NCET helps you explore business and technology
By Andy Jorgensen
It is the year 2019. Artificial intelligence reads our email before we get out of bed and provides suggestions on how we might reply. Cars are driving themselves. Elon wants to develop brain implants to enable telepathy.
Feeling anxious yet? As we bravely head into Future Shock territory, let’s widen our focus. Yes, technology is always changing, but so are we, individually and as a society. Markets and economies are always changing. What are complex systems but groups of interrelated individual actors interacting with each other and causing ripples in the pond? Each interaction changes every actor, as well as the pond.
Often, we like to see things and people as holding still. It makes it easier for us to understand the world, only the world doesn’t hold still—our ideas about what and how the world is often do. While this habit of mind can be useful in certain situations, it can make it harder for us to recognize opportunities and adapt to new conditions.

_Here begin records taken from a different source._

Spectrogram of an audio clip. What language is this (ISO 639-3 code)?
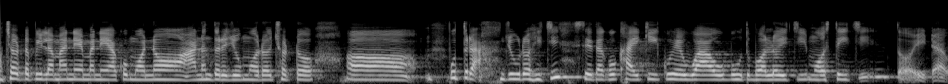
ori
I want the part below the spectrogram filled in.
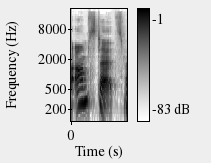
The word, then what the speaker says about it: Amstutz: All of my social media is on at Sandra Amstutz.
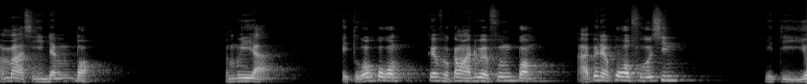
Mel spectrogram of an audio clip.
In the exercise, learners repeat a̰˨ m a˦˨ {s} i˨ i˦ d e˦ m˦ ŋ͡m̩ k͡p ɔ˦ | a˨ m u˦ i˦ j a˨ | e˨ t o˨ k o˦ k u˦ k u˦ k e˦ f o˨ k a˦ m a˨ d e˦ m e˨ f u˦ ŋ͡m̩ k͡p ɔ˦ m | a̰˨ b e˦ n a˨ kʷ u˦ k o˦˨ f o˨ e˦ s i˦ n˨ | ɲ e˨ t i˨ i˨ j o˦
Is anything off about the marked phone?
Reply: no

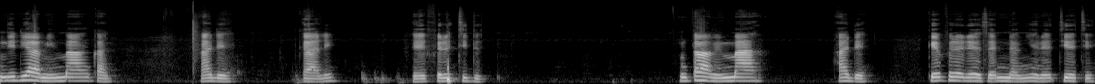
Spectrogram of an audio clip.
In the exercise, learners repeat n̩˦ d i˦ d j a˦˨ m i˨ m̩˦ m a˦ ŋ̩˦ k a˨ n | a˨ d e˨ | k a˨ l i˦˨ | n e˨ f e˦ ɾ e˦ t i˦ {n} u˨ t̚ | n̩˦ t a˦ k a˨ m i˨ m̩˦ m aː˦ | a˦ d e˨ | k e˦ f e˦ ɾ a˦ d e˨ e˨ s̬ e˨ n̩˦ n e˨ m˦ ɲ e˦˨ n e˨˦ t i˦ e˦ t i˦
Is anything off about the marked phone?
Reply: yes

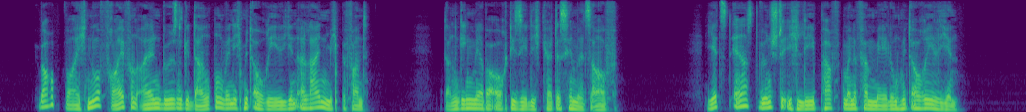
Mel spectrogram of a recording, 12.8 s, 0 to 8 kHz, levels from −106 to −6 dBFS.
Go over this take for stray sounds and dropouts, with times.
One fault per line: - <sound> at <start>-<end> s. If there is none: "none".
none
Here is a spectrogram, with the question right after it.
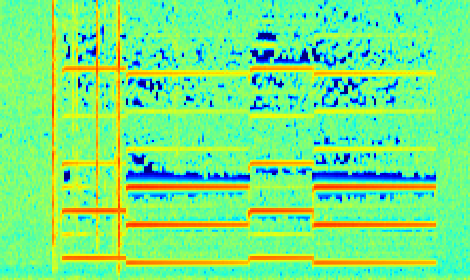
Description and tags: Phono lock beep sound
beep, electronic, lock, phono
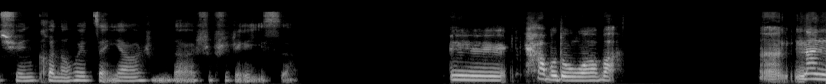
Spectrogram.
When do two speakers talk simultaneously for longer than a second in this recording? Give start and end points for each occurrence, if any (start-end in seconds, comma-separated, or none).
none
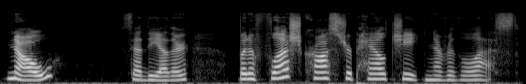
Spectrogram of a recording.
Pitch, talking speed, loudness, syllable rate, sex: 235 Hz, 135 wpm, -18 LUFS, 4.3 syllables/s, female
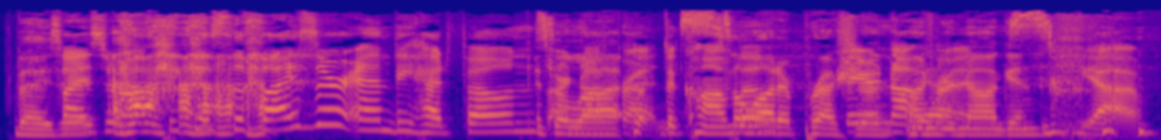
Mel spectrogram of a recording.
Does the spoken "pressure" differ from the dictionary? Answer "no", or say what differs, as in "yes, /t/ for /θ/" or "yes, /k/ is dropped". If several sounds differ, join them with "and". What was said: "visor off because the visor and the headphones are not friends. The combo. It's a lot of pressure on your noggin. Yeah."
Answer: no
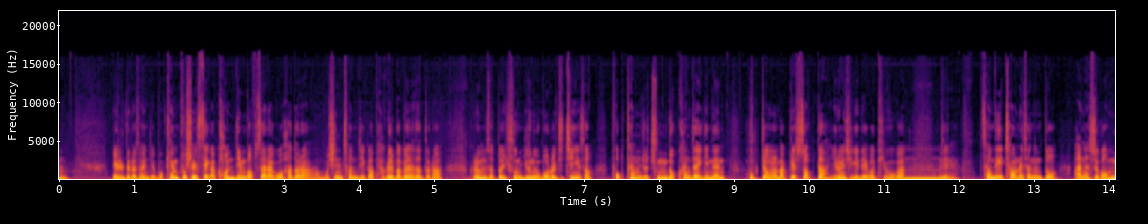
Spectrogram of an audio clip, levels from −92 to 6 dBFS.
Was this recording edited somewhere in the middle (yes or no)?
yes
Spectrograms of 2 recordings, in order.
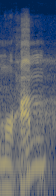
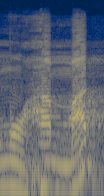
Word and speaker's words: Muhammad: dalam lafadz Muhammad Muhammad harus betul-betul kita mentasydidkan Muhammad Muhammad Jalan sate Muhammad Apalagi kita mu hanya itu dirubah menjadi hahaha Hai yang artinya Muhammad itu orang yang sangat terpuji kemudian karena kita itu membacanya secara enteng secara ringan menjadi Muhammad yaitu hak berubah menjadi hak itu artinya menghancur menghancurkan ataupun orang yang dihancurkan karena dari kata Hamada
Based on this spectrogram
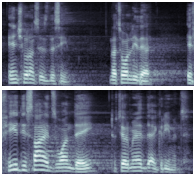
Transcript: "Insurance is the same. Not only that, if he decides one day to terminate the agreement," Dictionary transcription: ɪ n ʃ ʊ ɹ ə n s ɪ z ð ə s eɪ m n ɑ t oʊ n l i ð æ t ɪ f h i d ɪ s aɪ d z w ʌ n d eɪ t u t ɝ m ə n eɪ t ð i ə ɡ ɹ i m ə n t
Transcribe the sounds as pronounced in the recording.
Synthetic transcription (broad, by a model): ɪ n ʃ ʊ ɹ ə n s ɪ z ð ə s eɪ m n ɑ t oʊ n l i ð æ t ɪ f h i d ɪ s aɪ d z w ʌ n d eɪ t u t ɝ m ə n eɪ t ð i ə ɡ ɹ i m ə n t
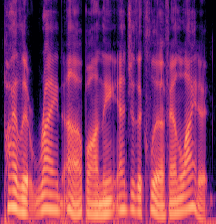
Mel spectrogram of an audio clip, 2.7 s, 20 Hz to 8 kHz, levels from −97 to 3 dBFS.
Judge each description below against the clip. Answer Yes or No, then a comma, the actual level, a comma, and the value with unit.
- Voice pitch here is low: Yes, low, 125 Hz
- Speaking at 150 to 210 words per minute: No, fast, 290 wpm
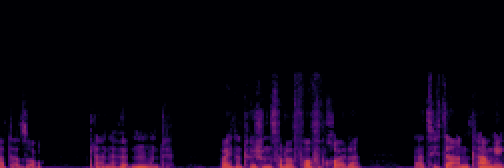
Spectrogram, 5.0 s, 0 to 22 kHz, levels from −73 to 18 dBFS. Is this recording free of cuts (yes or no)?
yes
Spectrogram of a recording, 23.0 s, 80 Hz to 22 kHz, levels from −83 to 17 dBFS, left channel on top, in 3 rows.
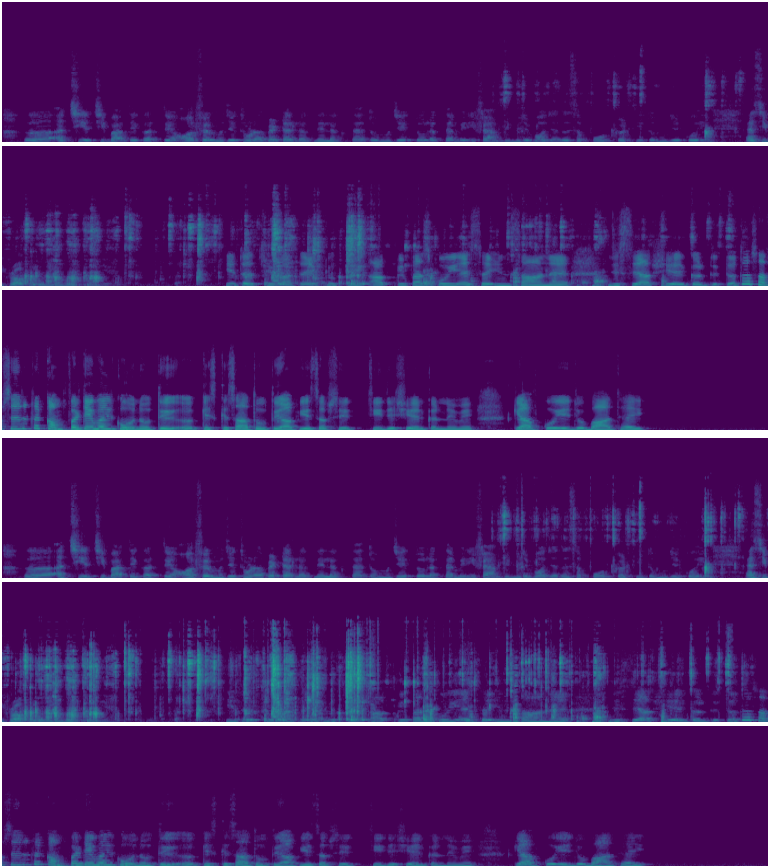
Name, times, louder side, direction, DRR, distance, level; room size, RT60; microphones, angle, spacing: voice 1, 0.0-8.8, right 1 dB, 20° right, 0.6 m, -52 dB
sound 1, 5.0-6.4 7.0-7.4 7.7-13.7 14.1-15.1, right 10 dB, 75° right, 0.3 m, -38 dB
voice 2, 9.9-21.7, left 6 dB, 85° left, 0.3 m, -42 dB
2.2 x 2.2 x 2.6 m
head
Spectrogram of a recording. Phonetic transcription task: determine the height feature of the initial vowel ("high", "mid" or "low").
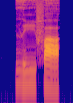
high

Here are some useful exercises that can put this realization to work for you:
- List your assumptions about your target market. Who are they, what do they need? What have you been surprised to hear from your customers recently? What is changing in their world? Now look again at your assumptions and decide which ones need to be updated, de-emphasized, or thrown out altogether. What can you do to help them meet the new challenges that they face?
- Identify the problem are you trying to solve for your target market. What has changed about this problem recently?
- Make a list of other companies operating in the same space, targeting the same customers with solutions to the same problem. What have each one of them done differently this year? You might get a sense of where they are headed. Now look at how that relates to your positioning strategy and the changing needs of your target customer. Look for open road.
- Now, turn your attention to yourself and your team. How have you changed this year? Most tragically, our ideas of ourselves can be fixed and quite limiting. We are not ideas, we are people, yet we tend to mistake one for the other. It is vitally important that we recognize and encourage growth in ourselves and our teammates. How are you encouraging professional growth? Do you have systems and culture in place to help people improve and learn new skills? Are they working?
Plan on repeating this process as often as you’d like, because everything is changing, always. Let us embrace it.
Andy Jorgensen is the IT Specialist at Rehearsal and is NCET’s VP of Creative Services. Rehearsal is a video-based practice platform that helps people help each other to improve their skills. NCET is a member-supported non-profit that produces educational and networking events to help people explore business and technology. (www.NCET.org)